Neuroscience careers are in professional scientific fields focusing on the nervous system and brain. Individuals working in neuroscience are specialists whose goal is to comprehend the intricacies of the nervous system especially the mind to be able to understand how it affects the emotions, thoughts, behaviors, medical conditions, and actions of humans and or animals. An individual aiming to have a career in the field of neuroscience has many opportunities in different industries like biotech, linguistics, pharmaceutical, education, technology, and medicine.
Frequently Asked Questions (FAQs): What are the entry-level jobs for neuroscience majors?
Is neuroscience a hard major?
Because of courses like biology, chemistry, and mathematics, Neuroscience is considered a hard and challenging major. And that’s just for the bachelor’s degree. If you want to pursue an MD or Ph.D. in neuroscience, you will have to go through a more rigorous study than in your undergraduate.
Do neuroscientists go to medical school?
Most neuroscientists have doctorates in neuroscience but do not necessarily mean they have a degree in medicine although it is also possible.
How popular is a neuroscience major?
Neuroscience is not as popular as other fields of study as it ranked 68th out of a total of 384 with only 8,342 graduations per year. Men make up 33% of the student body while the other 67% is taken by women.
Goswami, U. (2006). Neuroscience and education: from research to practice?. Nature reviews neuroscience, 7(5), 406-413.
Bartfai, T., Insel, T., Fishell, G. and Rothwell, N., 2008. Choices in neuroscience careers.

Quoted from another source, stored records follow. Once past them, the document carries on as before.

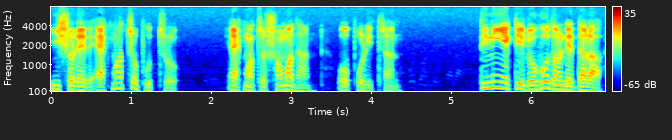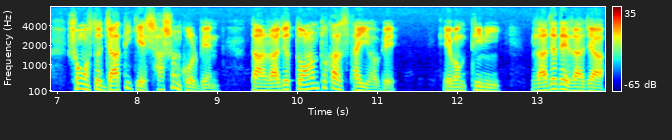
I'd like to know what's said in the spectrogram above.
ঈশ্বরের একমাত্র পুত্র, একমাত্র সমাধান ও পরিত্রাণ। তিনি একটি লৌহদণ্ডের দ্বারা সমস্ত জাতিকে শাসন করবেন। তার রাজত্ব অনন্তকাল স্থায়ী হবে এবং তিনি রাজাদের রাজা,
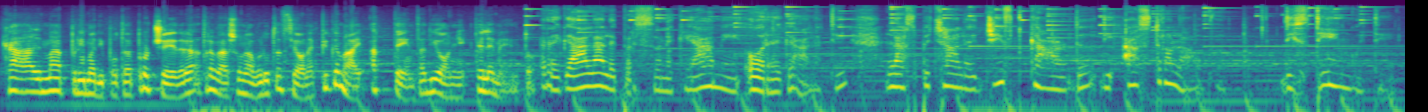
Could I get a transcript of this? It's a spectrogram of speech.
calma prima di poter procedere attraverso una valutazione più che mai attenta di ogni elemento. Regala alle persone che ami o regalati la speciale gift card di Astrolove distinguiti.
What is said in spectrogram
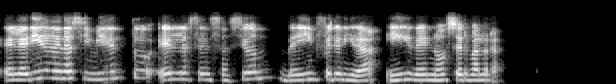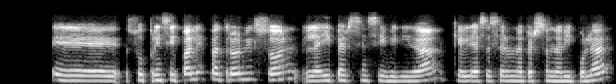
La herida de nacimiento es la sensación de inferioridad y de no ser valorado. Eh, sus principales patrones son la hipersensibilidad, que le hace ser una persona bipolar,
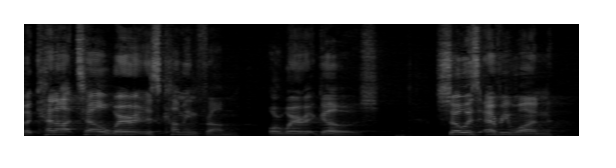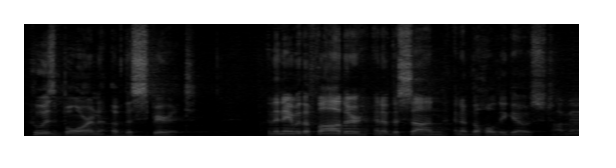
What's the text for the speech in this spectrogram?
but cannot tell where it is coming from or where it goes. So is everyone who is born of the Spirit. In the name of the Father, and of the Son, and of the Holy Ghost. Amen.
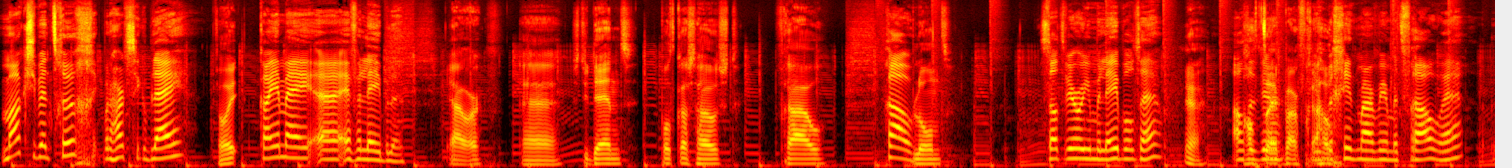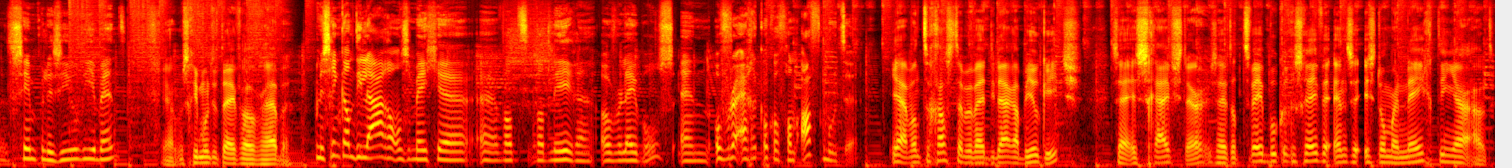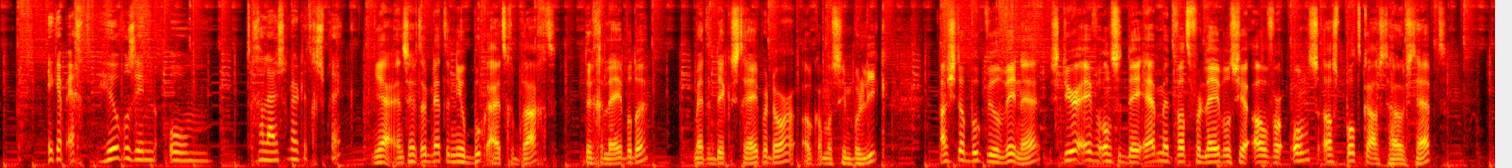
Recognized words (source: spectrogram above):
Max, je bent terug. Ik ben hartstikke blij. Hoi. Kan je mij eh, even labelen? Ja hoor. Eh, student, podcasthost, vrouw, Vrouw, blond. is dat weer hoe je me labelt, hè? Ja, Altijd, altijd weer. maar Je vrouw. begint maar weer met vrouw, hè? Een simpele ziel die je bent. Ja, misschien moeten we het even over hebben. Misschien kan Dilara ons een beetje eh, wat, wat leren over labels. En of we er eigenlijk ook al van af moeten. Ja, want te gast hebben wij Dilara Bilgic. Zij is schrijfster. Ze heeft al twee boeken geschreven en ze is nog maar 19 jaar oud. Ik heb echt heel veel zin om te gaan luisteren naar dit gesprek. Ja, en ze heeft ook net een nieuw boek uitgebracht. De Gelabelde. Met een dikke streep erdoor. Ook allemaal symboliek. Als je dat boek wil winnen, stuur even onze DM met wat voor labels je over ons als podcasthost hebt.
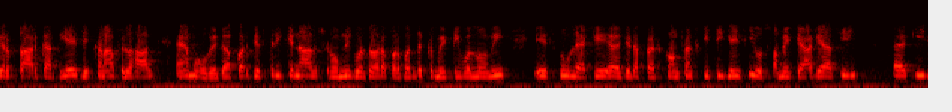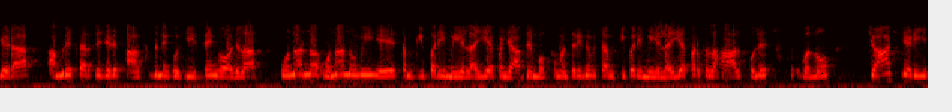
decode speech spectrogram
ਗ੍ਰਿਫਤਾਰ ਕਰਦੀ ਹੈ। ਇਹ ਦੇਖਣਾ ਫਿਲਹਾਲ ਅਹਿਮ ਹੋਵੇਗਾ। ਪਰ ਜਿਸ ਤਰੀਕੇ ਨਾਲ ਸ਼੍ਰੋਮਣੀ ਗੁਰਦੁਆਰਾ ਪ੍ਰਬੰਧਕ ਕਮੇਟੀ ਵੱਲੋਂ ਵੀ ਇਸ ਨੂੰ ਲੈ ਕੇ ਜਿਹੜਾ ਪ੍ਰੈਸ ਕਾਨਫਰੰਸ ਕੀਤੀ ਗਈ ਸੀ, ਉਸ ਸਮੇਂ ਕਿਹਾ ਗਿਆ ਸੀ ਕਿ ਜਿਹੜਾ ਅੰਮ੍ਰਿਤਸਰ ਦੇ ਜਿਹੜੇ ਸਾਂਸਦ ਨੇ ਗੁਰਜੀਤ ਸਿੰਘ ਔਜਲਾ, ਉਹਨਾਂ ਨੂੰ ਉਹਨਾਂ ਨੂੰ ਵੀ ਇਹ ਧਮਕੀ ਭਰੀ ਮੇਲ ਆਈ ਹੈ, ਪੰਜਾਬ ਦੇ ਮੁੱਖ ਮੰਤਰੀ ਨੂੰ ਵੀ ਧਮਕੀ ਭਰੀ ਮੇਲ ਆਈ ਹੈ, ਪਰ ਫਿਲਹਾਲ ਪੁਲਿਸ ਵੱਲੋਂ ਜਾਂਚ ਜਿਹੜੀ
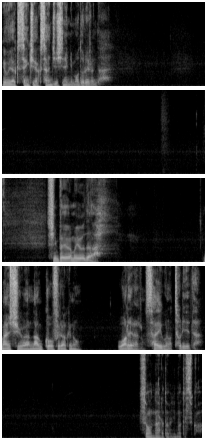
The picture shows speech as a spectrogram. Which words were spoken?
ようやく1931年に戻れるんだ。心配は無用だ。満州は難攻不落の我らの最後の砦。だそうなるといいのですか。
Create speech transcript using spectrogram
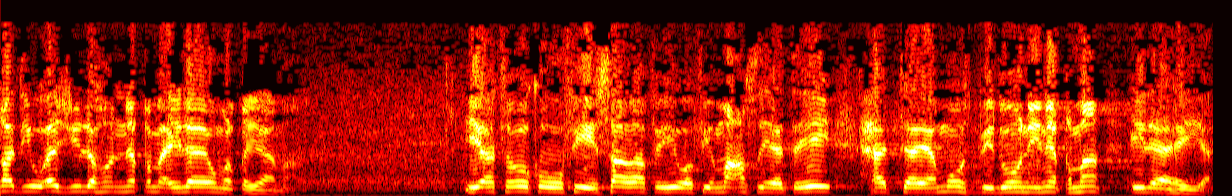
قد يؤجل له النقمة إلى يوم القيامة. يتركه في صرفه وفي معصيته حتى يموت بدون نقمة إلهية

Nature Reviews Neuroscience, 9(5), pp.401-405.
Norris, Meghan E. “Neuroscience and Careers.” The Canadian Handbook for Careers in Psychological Science (2019).
Hitt, E., 2007. Careers in Neuroscience: From Protons to Poetry. Science, 318(5850), pp.661-665.
BigFuture, Major: Neuroscience, https://bigfuture.collegeboard.org/explore-careers/majors/neuroscience
Consider this before declaring a neuroscience major by Debbie Blaylock on November 2, 2020 https://www.augustana.edu/blog/consider-declaring-neuroscience-major
Careers in Neuroscience https://neurosciencemajor.osu.edu/careers-neuroscience
American Neurological Association
Society for Neuroscience